_Your task_. Word for word, repeat the records, leaving every picture behind.

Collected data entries
____________________

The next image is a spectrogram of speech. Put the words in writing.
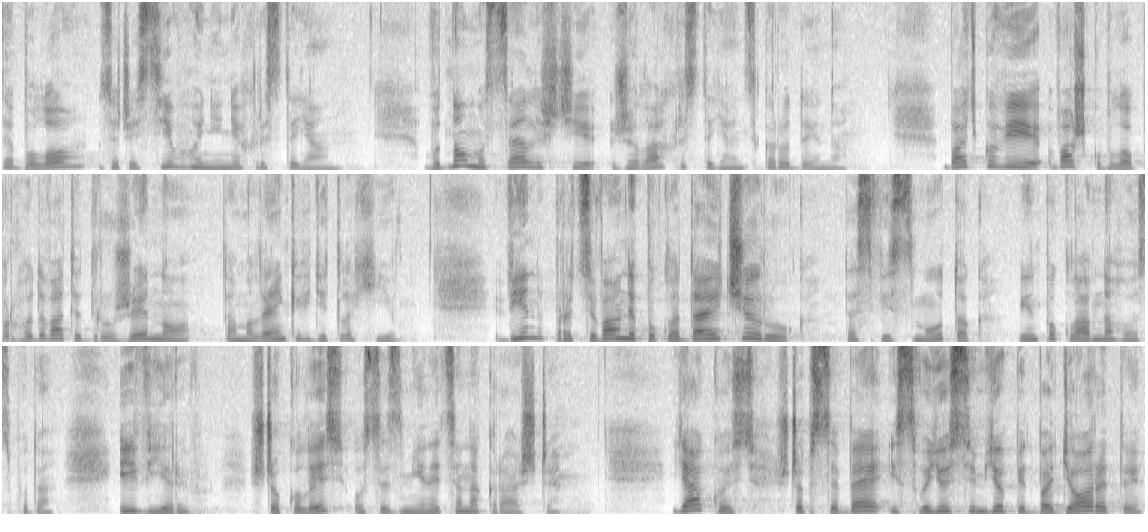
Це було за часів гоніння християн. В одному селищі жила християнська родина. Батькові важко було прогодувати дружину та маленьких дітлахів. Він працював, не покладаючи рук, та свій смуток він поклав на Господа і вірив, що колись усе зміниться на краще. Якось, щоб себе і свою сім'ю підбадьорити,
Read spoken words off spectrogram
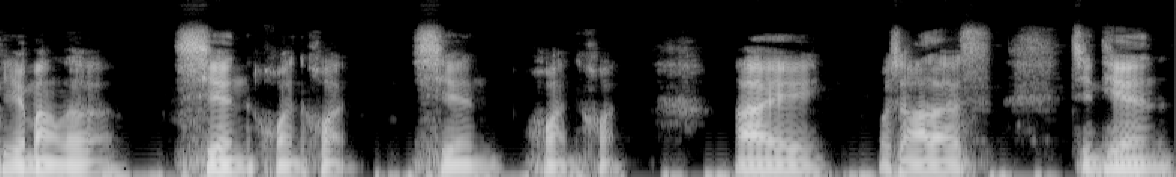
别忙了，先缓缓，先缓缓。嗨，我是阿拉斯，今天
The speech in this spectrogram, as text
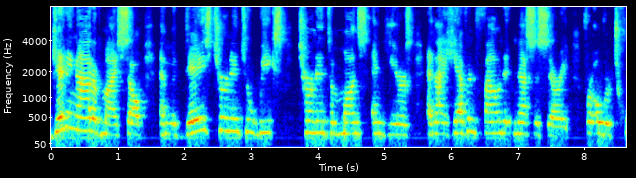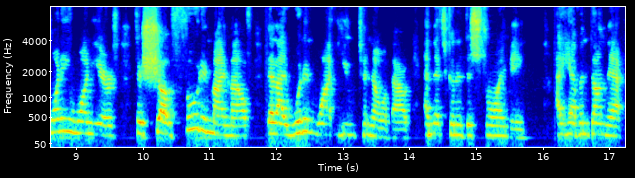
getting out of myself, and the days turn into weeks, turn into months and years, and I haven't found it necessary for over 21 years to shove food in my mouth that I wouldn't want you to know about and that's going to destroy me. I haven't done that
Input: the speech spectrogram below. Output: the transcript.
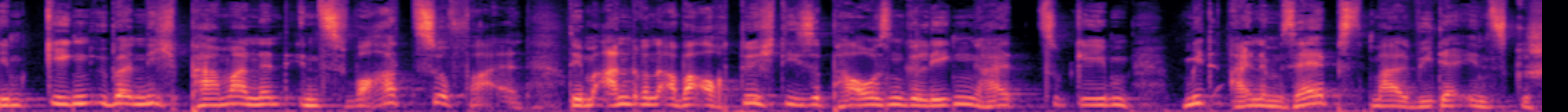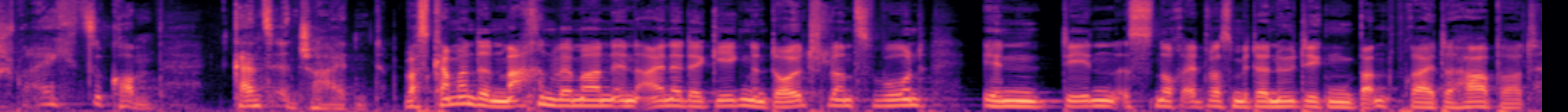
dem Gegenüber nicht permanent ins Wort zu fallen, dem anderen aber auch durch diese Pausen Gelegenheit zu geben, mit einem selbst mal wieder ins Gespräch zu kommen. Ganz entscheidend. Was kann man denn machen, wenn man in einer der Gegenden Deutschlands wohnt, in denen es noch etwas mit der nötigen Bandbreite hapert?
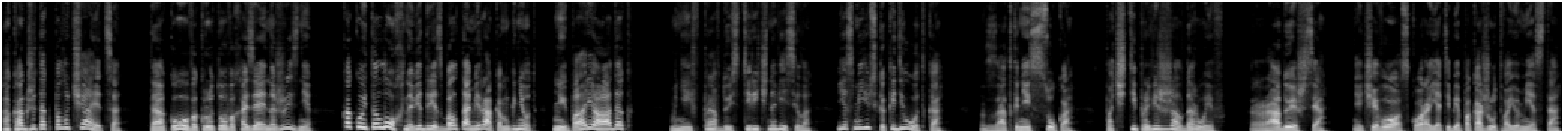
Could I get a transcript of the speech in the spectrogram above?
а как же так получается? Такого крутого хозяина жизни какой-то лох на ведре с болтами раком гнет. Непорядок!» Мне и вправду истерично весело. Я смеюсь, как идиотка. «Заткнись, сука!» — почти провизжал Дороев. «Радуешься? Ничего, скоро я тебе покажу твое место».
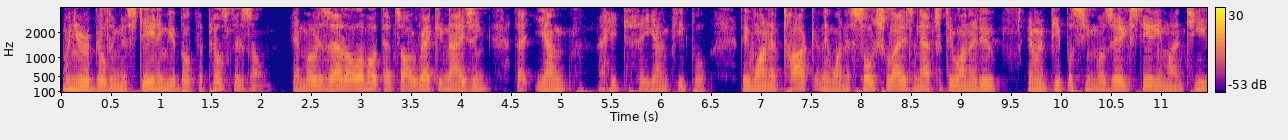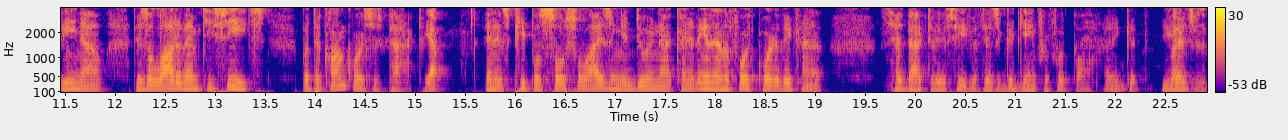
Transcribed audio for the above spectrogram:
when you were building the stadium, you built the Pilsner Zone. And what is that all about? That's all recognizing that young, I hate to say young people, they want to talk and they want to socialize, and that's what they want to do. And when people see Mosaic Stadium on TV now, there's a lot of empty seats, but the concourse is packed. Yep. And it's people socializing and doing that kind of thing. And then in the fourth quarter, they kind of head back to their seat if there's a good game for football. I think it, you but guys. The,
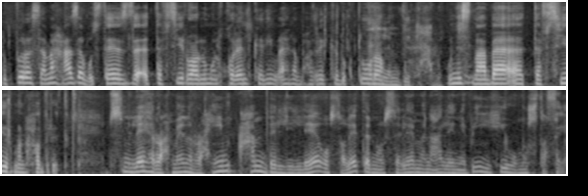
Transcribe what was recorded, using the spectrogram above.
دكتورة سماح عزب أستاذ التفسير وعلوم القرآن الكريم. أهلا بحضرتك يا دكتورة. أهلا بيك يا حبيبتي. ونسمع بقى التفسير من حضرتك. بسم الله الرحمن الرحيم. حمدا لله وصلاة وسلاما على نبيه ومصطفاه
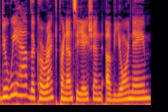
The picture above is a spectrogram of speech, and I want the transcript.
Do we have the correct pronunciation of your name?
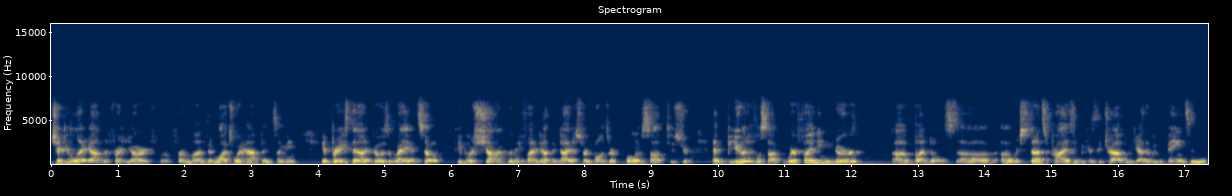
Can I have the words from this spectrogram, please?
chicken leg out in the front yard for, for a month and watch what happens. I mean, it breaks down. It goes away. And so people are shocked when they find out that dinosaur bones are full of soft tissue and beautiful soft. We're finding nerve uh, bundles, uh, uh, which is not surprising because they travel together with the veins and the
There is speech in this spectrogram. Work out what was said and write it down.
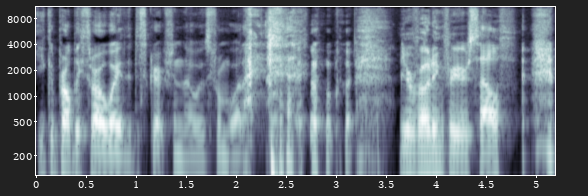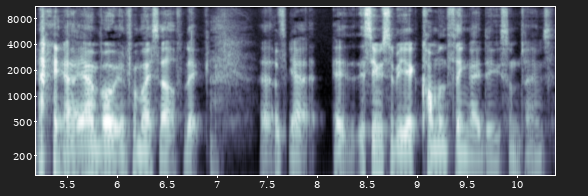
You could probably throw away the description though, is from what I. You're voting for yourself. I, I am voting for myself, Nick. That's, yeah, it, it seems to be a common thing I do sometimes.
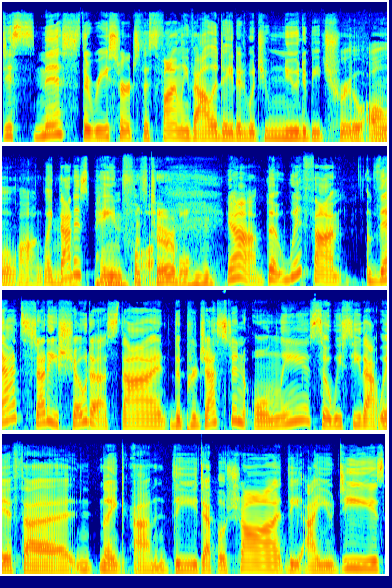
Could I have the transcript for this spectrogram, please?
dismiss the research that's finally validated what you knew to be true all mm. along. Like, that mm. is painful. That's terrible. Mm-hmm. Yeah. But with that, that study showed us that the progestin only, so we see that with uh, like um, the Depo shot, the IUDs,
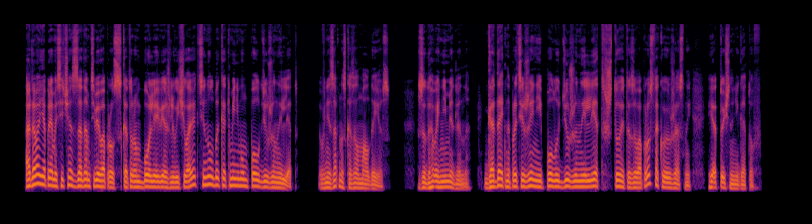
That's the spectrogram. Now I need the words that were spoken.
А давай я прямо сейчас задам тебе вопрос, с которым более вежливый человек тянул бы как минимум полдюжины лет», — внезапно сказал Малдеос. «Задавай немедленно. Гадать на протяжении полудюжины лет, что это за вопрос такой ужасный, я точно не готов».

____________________

_Exercise response_.
The next image is a spectrogram of speech. Put the words in writing.
Це було за часів гоніння християн. В одному селищі жила християнська родина. Батькові важко було прогодувати дружину та маленьких дітлахів. Він працював, не покладаючи рук, та свій смуток він поклав на Господа і вірив, що колись усе зміниться на краще. Якось, щоб себе і свою сім'ю підбадьорити,
Read spoken words off spectrogram
别忙了，先缓缓，先缓缓。嗨，我是阿拉斯，今天
The speech in this spectrogram, as text
getting out of myself, and the days turn into weeks, turn into months and years, and I haven't found it necessary for over 21 years to shove food in my mouth that I wouldn't want you to know about and that's going to destroy me. I haven't done that
Input: the speech spectrogram below. Output: the transcript.
dem Gegenüber nicht permanent ins Wort zu fallen, dem anderen aber auch durch diese Pausen Gelegenheit zu geben, mit einem selbst mal wieder ins Gespräch zu kommen. Ganz entscheidend. Was kann man denn machen, wenn man in einer der Gegenden Deutschlands wohnt, in denen es noch etwas mit der nötigen Bandbreite hapert?
Could I get a transcript of the speech in the spectrogram above?
а как же так получается? Такого крутого хозяина жизни какой-то лох на ведре с болтами раком гнет. Непорядок!» Мне и вправду истерично весело. Я смеюсь, как идиотка. «Заткнись, сука!» — почти провизжал Дороев. «Радуешься? Ничего, скоро я тебе покажу твое место».
Transcribed audio for the above spectrogram:
when you were building the stadium, you built the Pilsner Zone. And what is that all about? That's all recognizing that young, I hate to say young people, they want to talk and they want to socialize, and that's what they want to do. And when people see Mosaic Stadium on TV now, there's a lot of empty seats, but the concourse is packed. Yep. And it's people socializing and doing that kind of thing. And then in the fourth quarter, they kind of head back to their seat if there's a good game for football. I think it, you but guys. The,
Transcribe what was recorded, using the spectrogram above.
دكتورة سماح عزب أستاذ التفسير وعلوم القرآن الكريم. أهلا بحضرتك يا دكتورة. أهلا بيك يا حبيبتي. ونسمع بقى التفسير من حضرتك. بسم الله الرحمن الرحيم. حمدا لله وصلاة وسلاما على نبيه ومصطفاه
The picture above is a spectrogram of speech, and I want the transcript.
Do we have the correct pronunciation of your name?
Can I have the words from this spectrogram, please?
chicken leg out in the front yard for, for a month and watch what happens. I mean, it breaks down. It goes away. And so people are shocked when they find out that dinosaur bones are full of soft tissue and beautiful soft. We're finding nerve uh, bundles, uh, uh, which is not surprising because they travel together with the veins and the
There is speech in this spectrogram. Work out what was said and write it down.
You could probably throw away the description though, is from what I. You're voting for yourself. I, I am voting for myself, Nick. That's, yeah, it, it seems to be a common thing I do sometimes.
Could I have the transcript for this spectrogram, please?
dismiss the research that's finally validated what you knew to be true all mm. along. Like, that mm. is painful. That's terrible. Mm-hmm. Yeah. But with that, that study showed us that the progestin only, so we see that with uh, like um, the Depo shot, the IUDs,
That's the spectrogram. Now I need the words that were spoken.
А давай я прямо сейчас задам тебе вопрос, с которым более вежливый человек тянул бы как минимум полдюжины лет», — внезапно сказал Малдеос. «Задавай немедленно. Гадать на протяжении полудюжины лет, что это за вопрос такой ужасный, я точно не готов».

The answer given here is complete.